It hipped me to a documentary on Oakland Black Panther Party co-founder Richard Aoki, who passed away last year. He was a Japanese American revolutionary credited with bringing the first straps into the party.
That’s Roco’s baby in Moyenei’s stomach. As a musician, he’s about as famous as you can get in Mexican protest-pop. It should help Moyenei’s career down the line as well. She came to fame in Chile as a singer in the all-girl crew Mamma Soul. You can check one of their video’s here. There’s also a good page of information, here.
Moyenei tried to bring that all-girl formula to Mexico a few years ago, and well, if you read her interview in my last blog post, you know how that ended up.
The Alicia was packed last Thursday night (Oct. 22) for the presentation of Fermin Muguruza’sCheckpoint Rock: Songs from Palestine , which was followed by music performances. The crowd grew restless with Moyenei’s singing and started to chant FERMIN! FERMIN! You could tell the mix of Spaniards in the crowd of mostly Mexicans. Muguruza’s brand of ska/punk and dub is much in appreciation in these parts. What’s mind boggling is that he sings in Euskara, or Basque language, and none of what he was saying seemed lost to anyone who was there. The power of music with a message.
Felix Danilo Gómez was going by “Flex” as he collected his 8 trophies at last night’s Latin Billboard Awards (list of winners here). He beat out all the competition to take home the top Latin album and song of the year. Nevermind that everytime he accepted an award, the “N”necklace he sported swung back and forth like a reminder of his more popular nom de plume.

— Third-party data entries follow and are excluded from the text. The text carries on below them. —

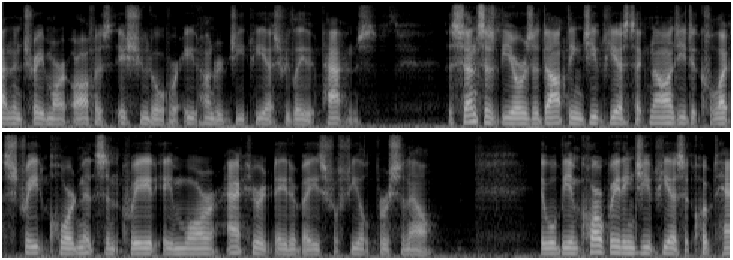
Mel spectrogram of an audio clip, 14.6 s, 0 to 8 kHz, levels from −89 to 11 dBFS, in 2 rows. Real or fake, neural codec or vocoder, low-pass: fake; autoencoder, 22.05 kHz, a latent of 192 numbers a frame, VITS, trained on many speakers; 7.2 kHz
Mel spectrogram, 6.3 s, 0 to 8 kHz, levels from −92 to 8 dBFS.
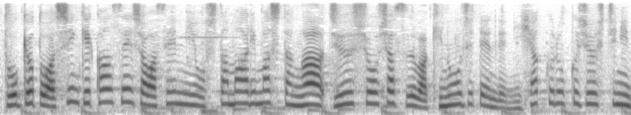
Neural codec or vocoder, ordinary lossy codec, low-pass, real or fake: none; none; 7.2 kHz; real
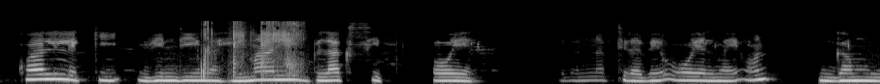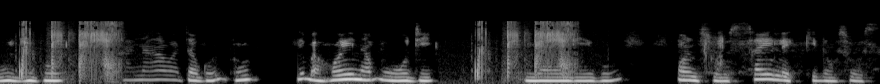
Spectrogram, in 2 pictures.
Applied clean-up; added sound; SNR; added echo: none; Fart; 9 dB; none.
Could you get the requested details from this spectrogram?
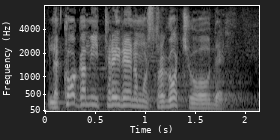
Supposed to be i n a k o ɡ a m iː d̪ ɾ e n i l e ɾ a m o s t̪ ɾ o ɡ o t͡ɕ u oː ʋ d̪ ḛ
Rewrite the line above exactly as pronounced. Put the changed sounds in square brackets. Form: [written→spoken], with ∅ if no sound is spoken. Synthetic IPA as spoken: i n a k o ɡ a m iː [d̪→t̪] ɾ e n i [l→ɾ] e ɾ a m o s t̪ ɾ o ɡ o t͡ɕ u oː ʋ d̪ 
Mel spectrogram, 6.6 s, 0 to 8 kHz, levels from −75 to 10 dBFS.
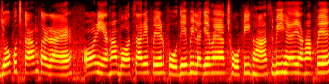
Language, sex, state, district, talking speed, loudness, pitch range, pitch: Hindi, female, Rajasthan, Bikaner, 200 wpm, -11 LUFS, 270-295 Hz, 285 Hz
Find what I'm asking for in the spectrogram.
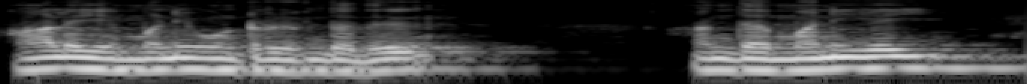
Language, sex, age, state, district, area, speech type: Tamil, male, 30-45, Tamil Nadu, Krishnagiri, rural, spontaneous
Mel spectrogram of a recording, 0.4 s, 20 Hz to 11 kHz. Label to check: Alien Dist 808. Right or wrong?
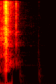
Wrong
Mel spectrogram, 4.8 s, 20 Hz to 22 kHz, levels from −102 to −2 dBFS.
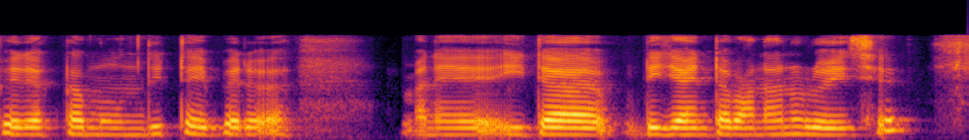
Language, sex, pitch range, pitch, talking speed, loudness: Bengali, female, 185-200 Hz, 195 Hz, 135 wpm, -17 LUFS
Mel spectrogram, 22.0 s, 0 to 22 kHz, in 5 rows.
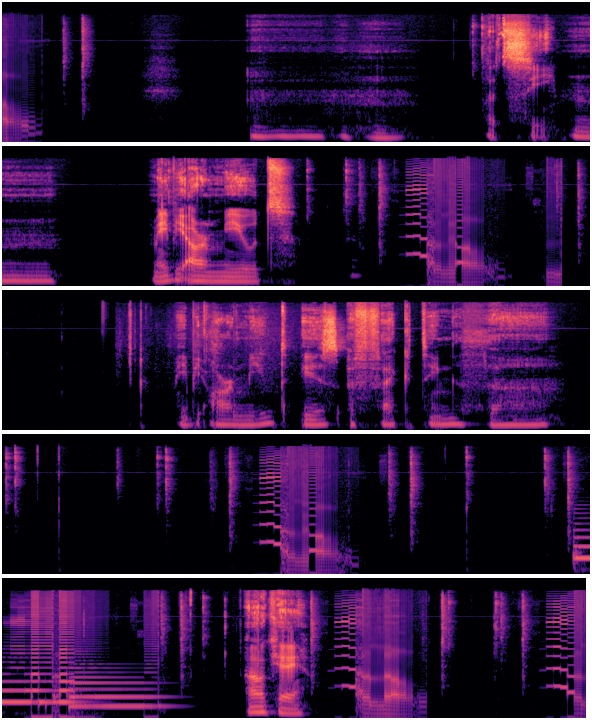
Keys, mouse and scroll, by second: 0.3 space, 3.3 click, 5.3 click, 6.4 click, 6.9 space, 8.4 space, 11.3 click, 13.0 click, 14.1 click, 14.6 space, 15.9 typing, 16.5-17.1 drag, 17.1 typing, 18.6 space, 18.9-19.5 drag, 19.6 space, 20.7 click.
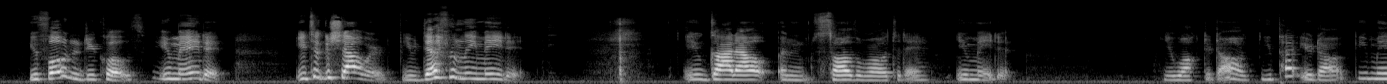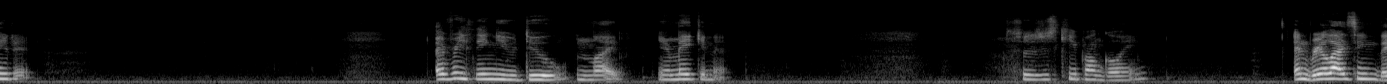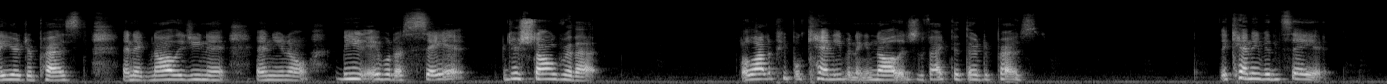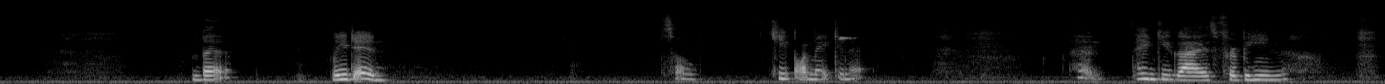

You can check out post-show coverage from AP and Miami Herald.
One of the highlights of the awards show had to be the grouping of bachata crooners Aventura, Akon and reggaeton kings Wisin & Yandel. Take a look: